Instructions to follow:
Please return exactly the lines below that run from the line with "Using this spectrogram, write" through the end of the listing, both included, but not the pictures.

Source material:
*** Begin section ***
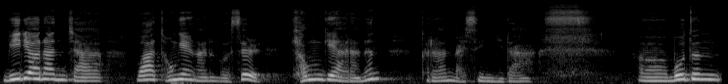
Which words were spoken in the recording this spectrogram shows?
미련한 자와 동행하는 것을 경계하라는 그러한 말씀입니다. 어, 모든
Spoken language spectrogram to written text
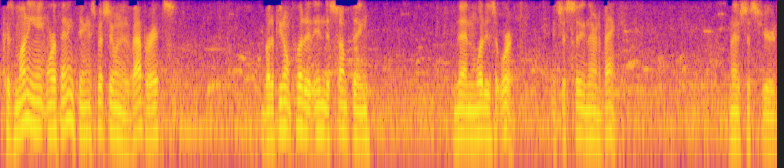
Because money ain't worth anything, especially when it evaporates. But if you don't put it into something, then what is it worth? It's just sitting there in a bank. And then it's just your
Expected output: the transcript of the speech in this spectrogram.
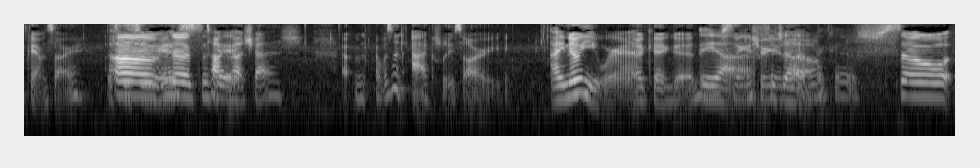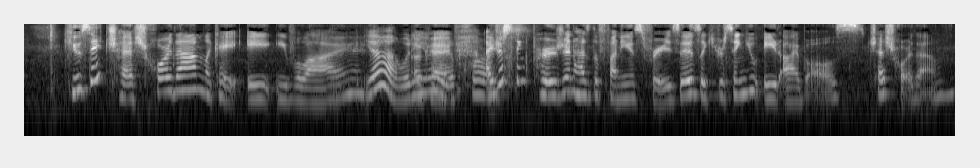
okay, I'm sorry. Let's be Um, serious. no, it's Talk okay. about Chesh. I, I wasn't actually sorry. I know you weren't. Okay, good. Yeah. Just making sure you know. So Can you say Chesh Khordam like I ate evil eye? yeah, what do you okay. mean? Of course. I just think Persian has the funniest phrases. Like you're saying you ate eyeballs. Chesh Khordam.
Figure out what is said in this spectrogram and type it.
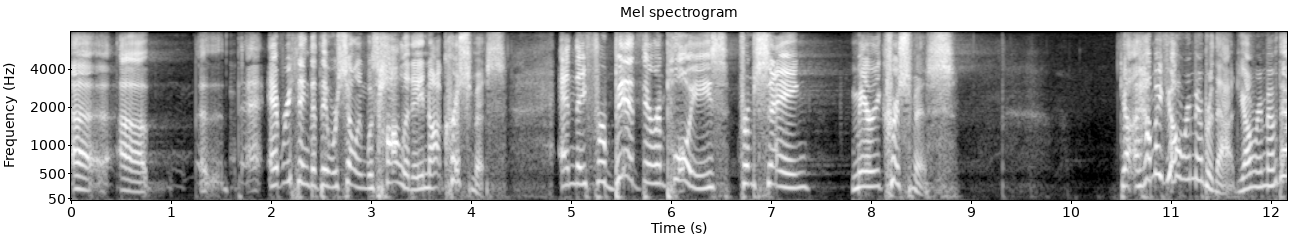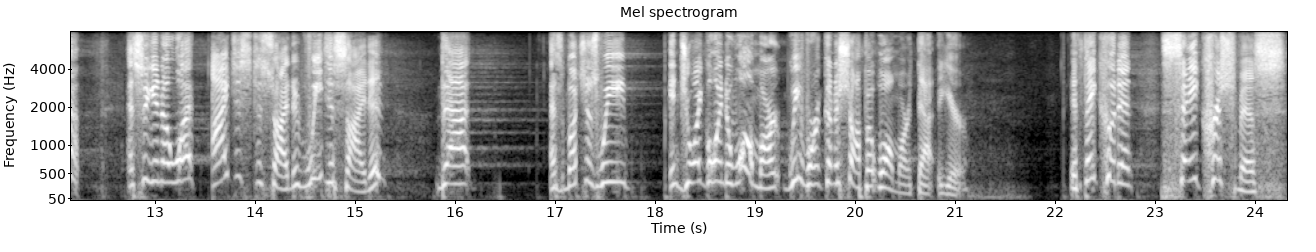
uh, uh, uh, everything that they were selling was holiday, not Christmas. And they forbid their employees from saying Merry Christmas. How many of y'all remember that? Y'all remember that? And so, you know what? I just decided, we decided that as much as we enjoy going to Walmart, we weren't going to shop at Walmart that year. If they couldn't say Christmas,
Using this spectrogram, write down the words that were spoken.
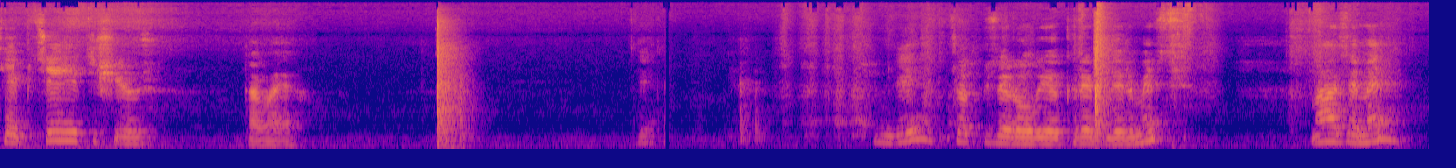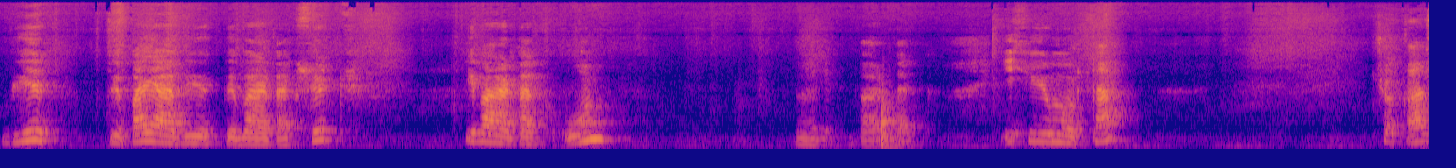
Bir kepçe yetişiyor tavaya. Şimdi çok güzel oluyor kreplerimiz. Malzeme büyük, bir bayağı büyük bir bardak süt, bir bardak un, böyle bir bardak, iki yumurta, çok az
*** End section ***
Expected answer:
Using this spectrogram, write down the words that were spoken.
Bir kepçe yetişiyor tavaya. Şimdi çok güzel oluyor kreplerimiz. Malzeme büyük, bir bayağı büyük bir bardak süt, bir bardak un, böyle bir bardak, iki yumurta, çok az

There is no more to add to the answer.